Campo San Giovanni in Bragora
Campo San Giovanni in Bragora
Orio and Melusina’s heart
Orio and Melusina’s heart

Then we can take a look at Fondamenta degli Ormesini, towards the area of the Greek community, and we can talk in general about the foreign communities in Venice…

Fondamenta dell’Osmarin
Fondamenta dell’Osmarin

…and then we can enter Campo San Zaccaria, characterised by a church which is half gothic and half in renaissance style, and next to it we will find a former convent: the ladies who lived here were frequently forced by their families to become nuns, and their behaviour here was not always sinless… but this would go along with the particularly frivolous and libertine Venetian society, especially in the 1700’s.

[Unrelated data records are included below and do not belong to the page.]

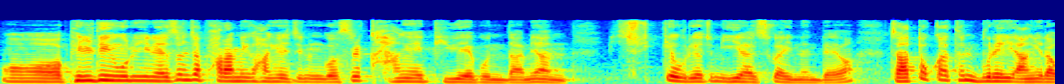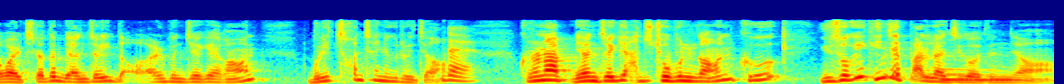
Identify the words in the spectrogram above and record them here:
어, 빌딩으로 인해서 이제 바람이 강해지는 것을 강에 비유해 본다면 쉽게 우리가 좀 이해할 수가 있는데요. 자, 똑같은 물의 양이라고 할지라도 면적이 넓은 지역에 강은 물이 천천히 흐르죠. 네. 그러나 면적이 아주 좁은 강은 그 유속이 굉장히 빨라지거든요.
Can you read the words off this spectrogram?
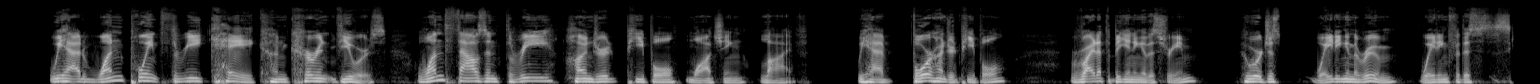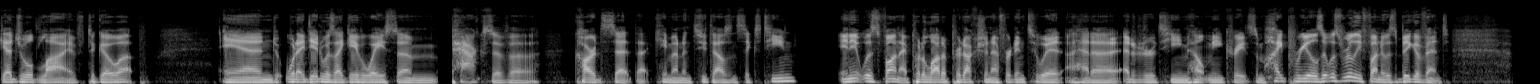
We had 1.3K concurrent viewers, 1,300 people watching live. We had 400 people right at the beginning of the stream who were just waiting in the room, waiting for this scheduled live to go up. And what I did was I gave away some packs of a card set that came out in 2016 and it was fun. I put a lot of production effort into it. I had a editor team help me create some hype reels. It was really fun. It was a big event.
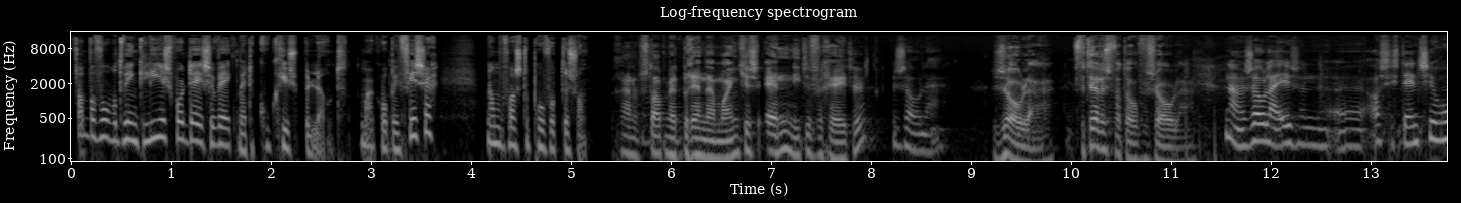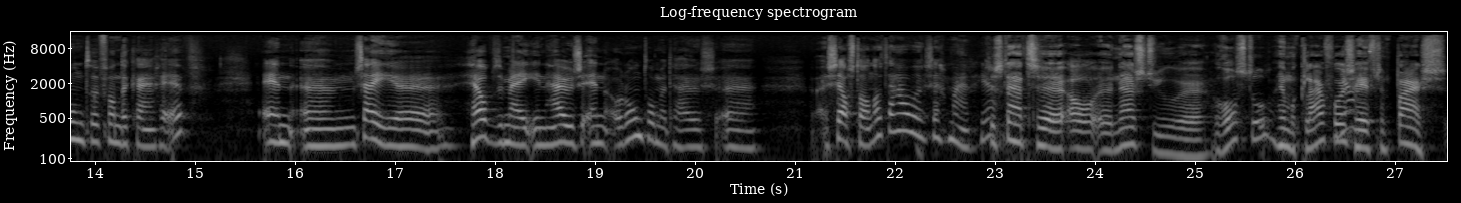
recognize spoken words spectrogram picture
van bijvoorbeeld winkeliers wordt deze week met de koekjes beloond. Mark Robin Visser nam alvast de proef op de som. We gaan op stap met Brenda Mandjes en, niet te vergeten... Zola. Zola. Vertel eens wat over Zola. Nou, Zola is een uh, assistentiehond van de KNGF. En um, zij uh, mij in huis en rondom het huis zelfstandig te houden, zeg maar. Ja. Ze staat uh, al uh, naast uw uh, rolstoel, helemaal klaar voor. Ja. Ze heeft een paars,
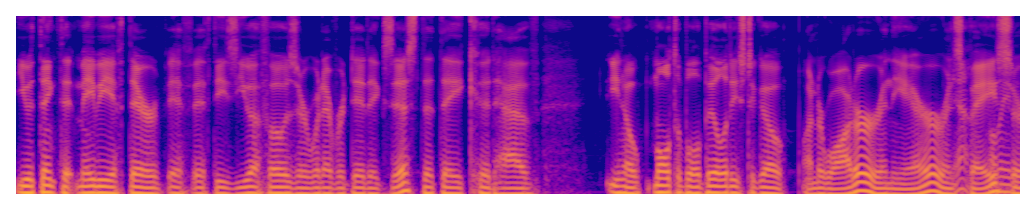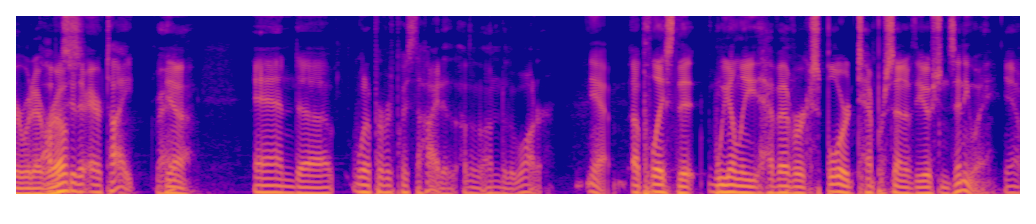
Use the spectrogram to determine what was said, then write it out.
You would think that maybe if they're if if these UFOs or whatever did exist, that they could have you know multiple abilities to go underwater or in the air or in Yeah, I space mean, or whatever obviously else. they're airtight, right? Yeah, And uh, what a perfect place to hide other than under the water. yeah, a place that we only have ever explored ten percent of the oceans anyway. Yeah.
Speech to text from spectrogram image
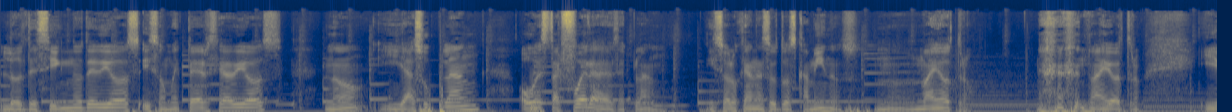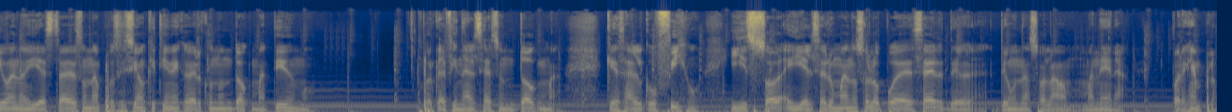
los designios de Dios y someterse a Dios, ¿no? Y a su plan o estar fuera de ese plan. Y solo quedan esos dos caminos, no, hay otro, no hay otro. Y bueno, y esta es una posición que tiene que ver con un dogmatismo, porque al final se hace un dogma, que es algo fijo, y, y el ser humano solo puede ser de una sola manera. Por ejemplo,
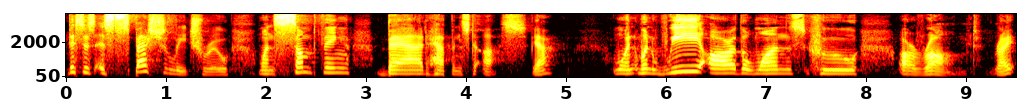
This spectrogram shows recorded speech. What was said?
this is especially true when something bad happens to us. Yeah? When, when we are the ones who are wronged, right?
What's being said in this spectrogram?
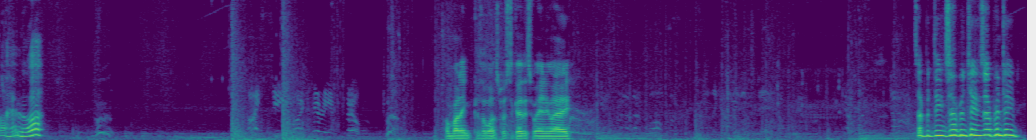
Oh, hello. I'm running because I wasn't supposed to go this way anyway. Serpentine, serpentine, serpentine.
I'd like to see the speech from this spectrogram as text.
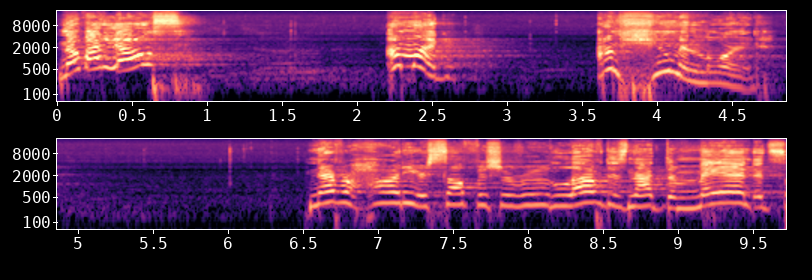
Nobody else? I'm like, I'm human, Lord. Never haughty or selfish or rude. Love does not demand its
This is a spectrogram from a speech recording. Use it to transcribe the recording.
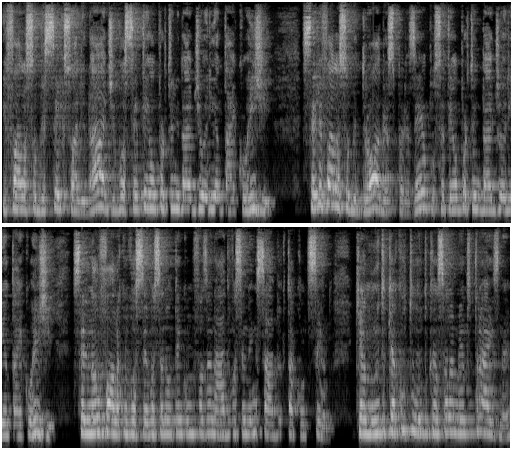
e fala sobre sexualidade, você tem a oportunidade de orientar e corrigir. Se ele fala sobre drogas, por exemplo, você tem a oportunidade de orientar e corrigir. Se ele não fala com você, você não tem como fazer nada e você nem sabe o que está acontecendo. Que é muito que a cultura do cancelamento traz, né?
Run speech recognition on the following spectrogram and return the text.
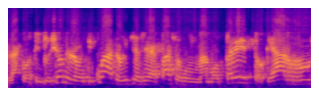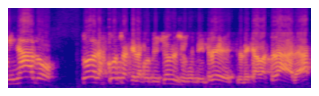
la, Constitución del 94, dicho sea de paso, es un mamotreto que ha arruinado todas las cosas que la Constitución del 53 dejaba clara.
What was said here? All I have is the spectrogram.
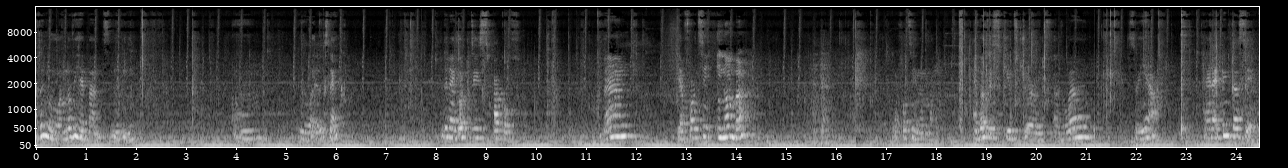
I don't know I'm loving headbands maybe. Um, this is what it looks like. Then I got this pack of band. They are 40 in number. They are 40 in number I got this cute jewelry as well. So yeah, and I think that's it.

Campo San Zaccaria
Campo San Zaccaria
Detail of the well
Detail of the well
The nuns’ parlour at San Zaccaria (painting by Francesco Guardi)
The nuns’ parlour at San Zaccaria (painting by Francesco Guardi)

And Finally… the Square!

Between one digression and another, we then reach St. Mark’s Square: in front of us, a riot of colours and of glows, unusual wide spaces for such a small city like Venice, and a lot of sounds, noises, smells. With our sight, hearing and senses of smell and touch it will be possible to perceive the real heartbeat of the core of the Most Serene Republic: the Doges’ Palace with its massive columns, St. Mark’s Basilica with its mosaics, the Clock Tower with the two Moors that strike the hour with their hammers, the festive bells of the Bell Tower… and also reliefs, protrusions, details that can be touched, and the good smell of coffee coming out from the historical cafes…

St. Mark’s Square
St. Mark’s Square
The Clock Tower
The Clock Tower
Detail of a bas-relief
Detail of a bas-relief

This is the perfect place where we can talk about the history of our city, where to evoke glorious or miserable events that will ideally take us back to the past centuries…

I do not want to anticipate anything, though: this is an experience that you should really live in first person!

Have I forgotten to take into consideration one of the five senses? Obviously not! Taste is a sense that acquires a special value in Venice, allowing us to “savour” the city: a cup of coffee with a typical treat, os some cicheti (appetizers) in one of the traditional places called bacari, will definitely leave an indelible sign, making your experience in this magical place unique.

A historical cafe
A historical cafe
Cicheti in a bacaro 
Cicheti in a bacaro

 

Such a visit can be adapted to everybody: the elder, the cognitively impaired, the deaf… all of you can visit the most iconic places in Venice and get great pleasure out of it: we have to focus on your different necessities, with competence and passion! And with no hurry…

I’ll be waiting for you!

Monica Gambarotto
BestVeniceGuides.it
www.guidedtoursinvenice.com/

if interested in a tour with Monica please contact her via mail monica.gambarotto@gmail.com